-Martin Jones Westlin
Balboa Park's free museums
If Tuesday's child is low on funds, she'll have no problem in Balboa Park, where each Tuesday of the month admission to selected museums is free-just keep in mind that special exhibits may cost a little extra.
First Tuesdays: Miniature trains, behemoth bugs and scientific interactions. San Diego Model Railroad Museum is the largest Lilliputian world indoors-now if they could only build a model bullet train (www.sdmodelrailroadm.com). The San Diego Natural History Museum lets you feel small as the bugs of "Backyard Monsters" take on the scale of dinosaurs. (www.sdnhm.org). Reuben H. Fleet Science Center is a kid-friendly hands-on science lab with more than 100 interactive displays (www.rhfleet.org).
Second Tuesdays: The perfect picture of history.

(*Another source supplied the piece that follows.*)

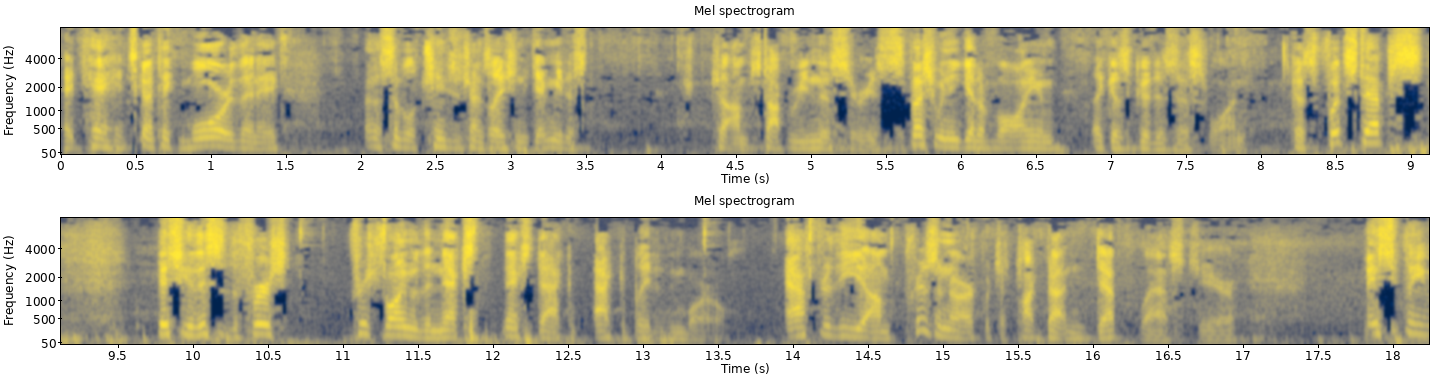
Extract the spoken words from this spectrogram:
like, hey, it's going to take more than a, a simple change in translation to get me to to um, stop reading this series, especially when you get a volume like as good as this one. Because Footsteps, basically, this is the first first volume of the next next act, act of Blade of the Immortal after the um, prison arc, which I talked about in depth last year, basically,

No matter what the Museum of Photographic Arts is showing, this large, quiet hall is one of the better photography museums around (www.mopa.org). San Diego Historical Society gives you a chance to see what life was like in San Diego before you couldn't afford to live here, with more than 2.5 million pictures of the city's development (www.sandiegohistory.org).
Third Tuesdays: Art, anthropology and friendly fish. The San Diego Museum of Art exhibits venerable paintings from Asia, India and the Americas (www.sdmart.org). The San Diego Museum of Man is an anthropological museum that shows how it came to be that we're so fascinated with ourselves (www.museumofman.org). Mingei is Japanese for "art of the people," and that's what's on display at the Mingei International Museum (www.mingei.org). The San Diego Art Institute, otherwise known as the Museum of the Living Artist, is full of impressive work by regional artists (www.sandiego-art.org). When you become utterly overwhelmed by the multitude of things humans create, head down to the Japanese Friendship Garden, sit on the edge of the Koi pond and make friends with the fish (www.niwa.org).
Fourth Tuesdays: Planes, jocks and automobiles. The San Diego Aerospace Museum is another great trip for the kiddies or anyone interested in how we managed to get our feet off the ground (www.aerospacemuseum.org). There's nothing like the sleek lines of a great hot-rod. Check out the amazing specimens at the San Diego Automotive Museum before you drive your Daewoo home (www.sdautomuseum.org). The San Diego Hall of Champions has enough memorabilia for the jock in all of us. Check out Tony Hawk's cool achievements and the great collection of surfboards downstairs (www.sdhoc.com).